This post of mine didn’t particularly relate to this week’s theme but I thought it was interesting. Students training to be paramedics and working for the ambulance service are now able to train is environments that simulate real-life situations in real time. Immersive Technologies, the company that makes this possible, can provide any situation as long as it can be filmed by a camera. I thought that learning like this provides students with more learning opportunities than they would have without it and it demonstrated explicitly how technology can provide students with many more possibilities.
It was only during the tweetathon I finally felt like I had joined the party with regards to how data and learning analytics play a role in shaping education, but it was quite difficult making sense of what was going on. I felt I was more active than I demonstrated.
I pinned a graphic from Pinterest promising that data mining and learning analytics enhance education which was reminiscent of the instrumentalism around discourse (Bayne 2014) in Block 1.
The TED talk presented how big data can be used to build better schools and transform education by showing governments where to spend their money in education. It made me realise that, when looked at quite broadly, data can revolutionise education.
Finally, I reflected on the traffic light systems that track and rate students, something I’d like to explore further. Ironically, on the first day of week ten, while I was playing catch up in Week 9, I attended some staff training on Learning Analytics, ‘Utilizing Moodle logs and recorded interactions’, where I was shown how to analyse quantitative data to monitor students’ use and engagement.
Bayne, S. (2014). What’s the matter with ‘Technology Enhanced Learning’? Learning, Media and Technology, 40(1): pp5-20.
I have been wondering about how algorithms may affect education. At the moment much of my everyday work overlaps with ‘Information Literacy’ and how to prepare students to critically use and engage with those skills involved with critically assessing different texts. I know that from my own studies finding sources is tedious and requires patience and if students aren’t able to analyse texts critically their work becomes very difficult. It is arduous work trying to find both primary texts and secondary texts trying to support an argument. It has got me thinking about how academic databases present information to those looking for it. I think the consequences of this is perhaps less apparent for those looking for information for subjects based within the Social Sciences but could potentially be very harmful for those doing degrees in Medicine.
As an example, I refer back to the late 1990s and Dr Andrew Wakefield’s claims that the Measles, Mumps and Rubella vaccine was linked to Autism. His theory was found untrue. His assertions and the way in which he conducted his research saw him struck of the medical register. His article is still available to read but has been retracted. It is still available, so others can learn from it. The consequences of his claims have proved far reaching. There has been an increase in Measles as many parents chose not to inoculate their children after Wakefield’s claims. (I noticed on my last trip to the University of Edinburgh that there was an outbreak recently.) The article in question, Ileal-lymphoid-nodular hyperplasia, non-specific colitis, and pervasive developmental disorder in childrenhas been cited nearly two and a half thousand times according to Google Scholar.
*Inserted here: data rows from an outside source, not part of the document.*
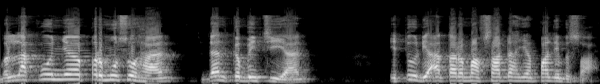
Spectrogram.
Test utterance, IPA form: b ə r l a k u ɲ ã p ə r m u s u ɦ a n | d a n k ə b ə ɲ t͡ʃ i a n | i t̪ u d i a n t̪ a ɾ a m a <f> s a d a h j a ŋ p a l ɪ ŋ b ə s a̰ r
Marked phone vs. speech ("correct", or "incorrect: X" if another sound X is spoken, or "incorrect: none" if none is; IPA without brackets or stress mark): correct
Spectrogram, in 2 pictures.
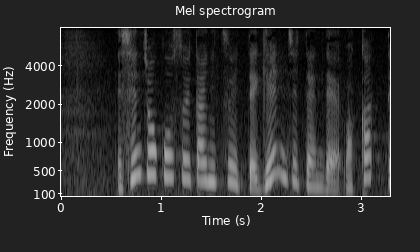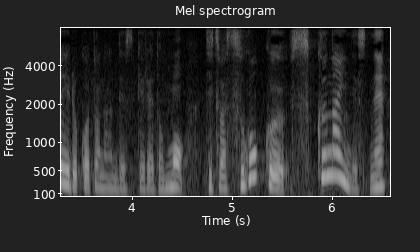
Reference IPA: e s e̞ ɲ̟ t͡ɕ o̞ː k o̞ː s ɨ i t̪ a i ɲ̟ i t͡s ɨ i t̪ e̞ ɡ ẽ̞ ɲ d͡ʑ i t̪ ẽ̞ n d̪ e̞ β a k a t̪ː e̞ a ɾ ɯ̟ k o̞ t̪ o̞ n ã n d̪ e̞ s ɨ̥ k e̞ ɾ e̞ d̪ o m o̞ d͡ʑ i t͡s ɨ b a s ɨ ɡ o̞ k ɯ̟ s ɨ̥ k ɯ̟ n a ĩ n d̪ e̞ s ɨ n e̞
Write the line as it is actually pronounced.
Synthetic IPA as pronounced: e s ẽ̞ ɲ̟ t͡ɕ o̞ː k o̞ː s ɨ i t̪ a i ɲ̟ i t͡s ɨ i t̪ e̞ ɡ ẽ̞ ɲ d͡ʑ i t̪ ẽ̞ n d̪ e̞ β a k a t̪ː e̞ i ɾ ɯ̟ k o̞ t̪ o̞ n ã n d̪ e̞ s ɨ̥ k e̞ ɾ e̞ d̪ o m o̞ d͡ʑ i t͡s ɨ β a s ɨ ɡ o̞ k ɯ̟ s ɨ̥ k ɯ̟ n a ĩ n d̪ e̞ s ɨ n e̞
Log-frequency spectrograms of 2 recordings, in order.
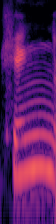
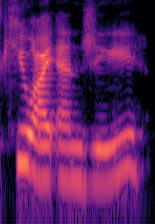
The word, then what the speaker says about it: Qing: I was always drawn to, um in, like, museum stuff from, there's the, it's, I don't know if it's pronounced King or Qing dynasty, in China. It's Qing, and every time I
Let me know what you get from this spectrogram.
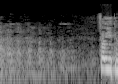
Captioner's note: laughter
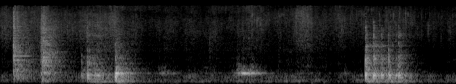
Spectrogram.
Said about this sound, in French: Et je vais venir jeter mes poires dans la poêle. Mon beurre commence à mousser. Vous entendez ce petit bruit bien sympathique. Et hop, je rajoute mes poires.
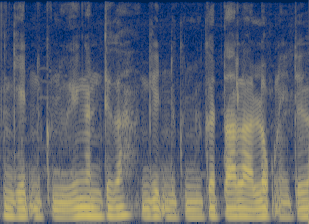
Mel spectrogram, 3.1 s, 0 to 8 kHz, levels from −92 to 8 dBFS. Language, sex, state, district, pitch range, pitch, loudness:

Although I haven’t looked at all of the texts citing Wakefield et al (1998), I would hedge that many of them would be disproving his theory and demonstrating what not to do when carrying out medical research. My interest in this particular example is that, not all academic articles will be as contentious and certainly not all subjects will have hard data to assist in providing a critical lens.
The reason I mention this allegory, is that I think it demonstrates how databases only present information, we cannot trust algorithms to sort that information. We may not be aware of why certain sources have been cited as much as they have, those which have been cited a lot haven’t always been cited because they are good. The Wakefield example is extreme. There were almost seventy papers published this week in the British Medical Journal alone. It would be impossible to expect that doctors read all new research. Just as it is impossible for academics to read all the information in their fields. Databases are a key tool in higher education but it is not often explicit how information is displayed. By relevance? By popularity? By date? By number of citations. Is it clear how this information is being presented? Could the way in which information in databases is being prioritised (Knox 2015) be affecting the way in which research is carried out?
Knox, J. (2015).Algorithmic Cultures. Excerpt from Critical Education and Digital Cultures. In Encyclopedia of Educational Philosophy and Theory. M. A. Peters (ed.). DOI 10.1007/978-981-287-532-7_124-1
Wakefield, A., Murch, S. H., Anthony, A., Linnel, J., Casson, D. M., Malik, M., Berelowitz, M., Dhillon, A. P., Thompson, M. A., Harvey, P., Valentine, A., Davies, S. E., Walker-Smith, J. A., (1998). Ileal-lymphoid-nodular hyperplasia, non-specific colitis, and pervasive developmental disorder in children. The Lancet 351(9103): pp. 637-641